TOKYO, Sept. 24 (Xinhua) -- Over 60 percent of Japanese are opposed to Prime Minister Shinzo Abe's reported plan to dissolve the lower house of parliament and call a snap general election, according to a recent survey by Japan's Kyodo News.
According to the survey conducted over the weekend by Kyodo News, 64.3 percent of the respondents said they do not support the prime minister's reported plan to call a snap election, while 23.7 percent expressed support.
Meanwhile, 27.0 percent said they would still vote for Abe's ruling Liberal Democratic Party in the possible general election, 8.0 percent said they would vote for the main opposition Democratic Party, while 42.2 percent said they have not made their decision yet.
Altogether 78.8 percent of the respondents said they are not satisfied with the government's explanation on the recent favoritism scandals implicating the prime minister and school operator Moritomo Gakuen and Kake Educational Institution, while only 13.8 percent said the opposite.

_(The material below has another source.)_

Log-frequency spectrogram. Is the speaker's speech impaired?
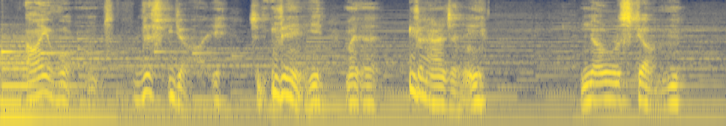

Abe's cabinet has formally announced the ruling coalition's plan to convene an extraordinary Diet session on Sept. 28, the outset of which will see Abe dissolve the lower house for a snap election, according to local reports.

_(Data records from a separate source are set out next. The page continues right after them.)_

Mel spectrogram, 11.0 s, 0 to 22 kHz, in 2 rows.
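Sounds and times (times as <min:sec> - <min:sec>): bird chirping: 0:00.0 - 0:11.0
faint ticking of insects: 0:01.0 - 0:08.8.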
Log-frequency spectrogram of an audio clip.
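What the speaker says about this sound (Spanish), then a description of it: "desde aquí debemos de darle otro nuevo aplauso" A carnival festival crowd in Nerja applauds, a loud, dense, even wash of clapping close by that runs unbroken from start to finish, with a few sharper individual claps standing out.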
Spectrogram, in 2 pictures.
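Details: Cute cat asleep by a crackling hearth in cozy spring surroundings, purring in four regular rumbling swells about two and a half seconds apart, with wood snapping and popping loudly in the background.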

The move, however, has drawn staunch criticism from opposition parties, which accused the prime minister of trying to stay in power while suppressing parliamentary debate on a number of contentious issues, including the favoritism scandals, by calling a snap election without making policy speech.
Abe has been under fire for his connection with nationalist private school operator Moritomo Gakuen, which purchased a piece of state-owned land in Osaka for only a fraction of the market price.

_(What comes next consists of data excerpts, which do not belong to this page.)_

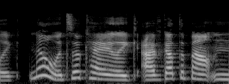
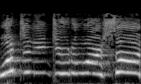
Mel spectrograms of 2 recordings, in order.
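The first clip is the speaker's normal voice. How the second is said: imitated scream, higher and louder; 8 dB louder than usual. Retelling a scene where a character screams about his son: imitating someone screaming. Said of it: "this is where he's screaming".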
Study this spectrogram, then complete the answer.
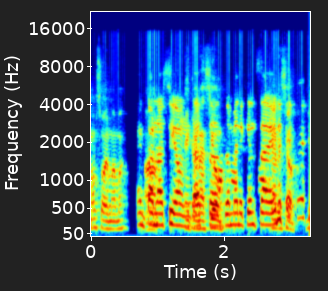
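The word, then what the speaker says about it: Encarnación: Encarnacion.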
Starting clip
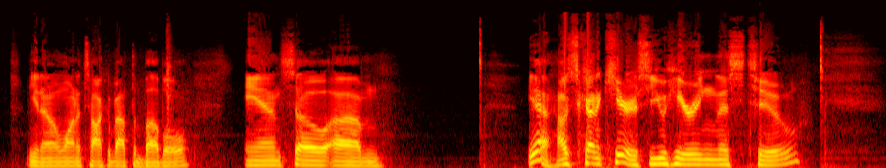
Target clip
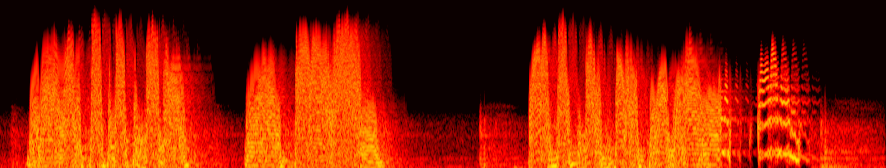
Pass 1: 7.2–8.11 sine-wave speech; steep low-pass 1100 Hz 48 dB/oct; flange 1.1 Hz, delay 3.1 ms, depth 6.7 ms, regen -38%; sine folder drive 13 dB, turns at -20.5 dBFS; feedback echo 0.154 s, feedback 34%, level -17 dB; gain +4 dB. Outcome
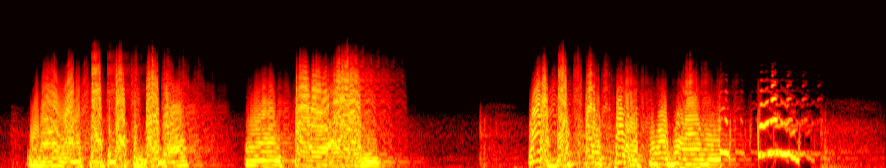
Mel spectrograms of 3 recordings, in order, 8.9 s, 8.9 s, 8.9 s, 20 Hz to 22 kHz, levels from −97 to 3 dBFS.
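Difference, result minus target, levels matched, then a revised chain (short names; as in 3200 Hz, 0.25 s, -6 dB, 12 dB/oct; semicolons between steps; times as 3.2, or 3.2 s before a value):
sine folder: distortion -30 dB; echo 50 ms late
7.2–8.11 sine-wave speech; steep low-pass 1100 Hz 48 dB/oct; flange 1.1 Hz, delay 3.1 ms, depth 6.7 ms, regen -38%; sine folder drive 13 dB, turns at -30.5 dBFS; feedback echo 0.104 s, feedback 34%, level -17 dB; gain +4 dB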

He has also been accused of using his influence to make the government choose Kake Educational Institution, run by a close friend of Abe's, to open a new department in a government-designated special economic zone.